Directions: From the line that holds "This is a speech" to the end of the records, reproduce every line exactly. No pictures.

──────

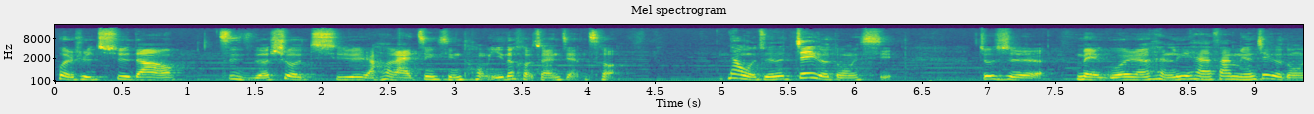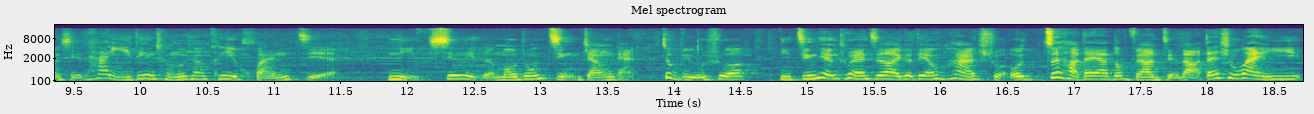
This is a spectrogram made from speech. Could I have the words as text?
或者是去到自己的社区，然后来进行统一的核酸检测。那我觉得这个东西。就是美国人很厉害发明这个东西，它一定程度上可以缓解你心里的某种紧张感。就比如说，你今天突然接到一个电话说，我最好大家都不要接到，但是万一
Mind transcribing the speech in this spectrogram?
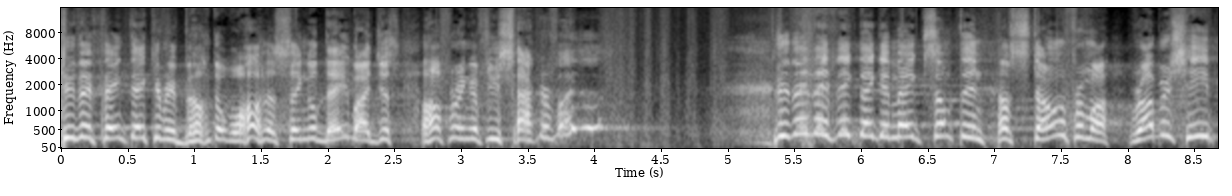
Do they think they can rebuild the wall in a single day by just offering a few sacrifices? Do they, they think they can make something of stone from a rubbish heap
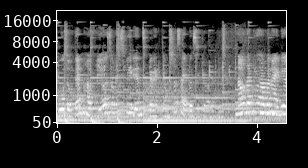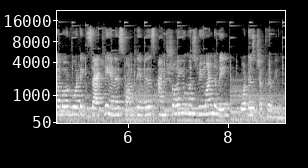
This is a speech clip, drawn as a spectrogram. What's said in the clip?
Both of them have years of experience when it comes to cybersecurity. Now that you have an idea about what exactly NS Conclave is, I'm sure you must be wondering what is Chakhravyuh.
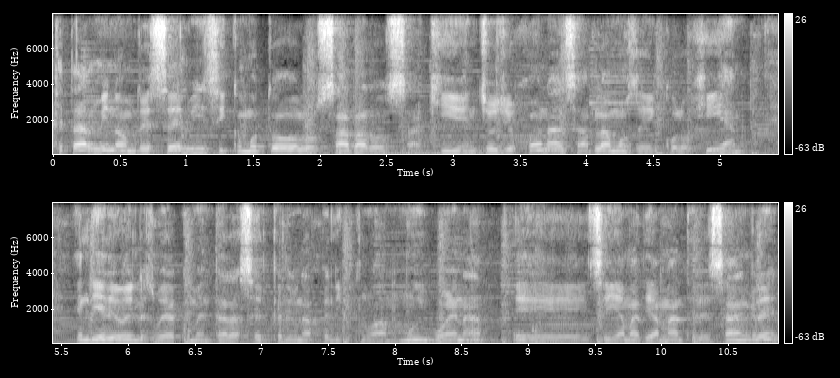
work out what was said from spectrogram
¿qué tal? Mi nombre es Elvis y como todos los sábados aquí en Jojo Jonas hablamos de ecología. El día de hoy les voy a comentar acerca de una película muy buena, eh, se llama Diamante de Sangre,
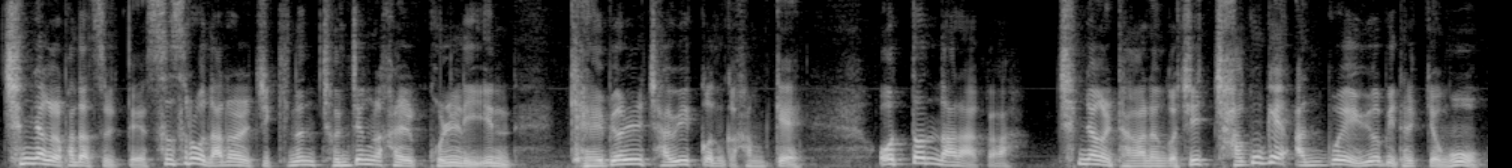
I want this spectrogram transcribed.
침략을 받았을 때 스스로 나라를 지키는 전쟁을 할 권리인 개별 자위권과 함께 어떤 나라가 침략을 당하는 것이 자국의 안보에 위협이 될 경우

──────

Answer for this exercise:
This is a speech clip, drawn as a spectrogram. What's said in the clip?
Both of them have years of experience when it comes to cybersecurity. Now that you have an idea about what exactly NS Conclave is, I'm sure you must be wondering what is Chakhravyuh.
work out what was said from spectrogram
¿qué tal? Mi nombre es Elvis y como todos los sábados aquí en Jojo Jonas hablamos de ecología. El día de hoy les voy a comentar acerca de una película muy buena, eh, se llama Diamante de Sangre,
I want this spectrogram transcribed.
침략을 받았을 때 스스로 나라를 지키는 전쟁을 할 권리인 개별 자위권과 함께 어떤 나라가 침략을 당하는 것이 자국의 안보에 위협이 될 경우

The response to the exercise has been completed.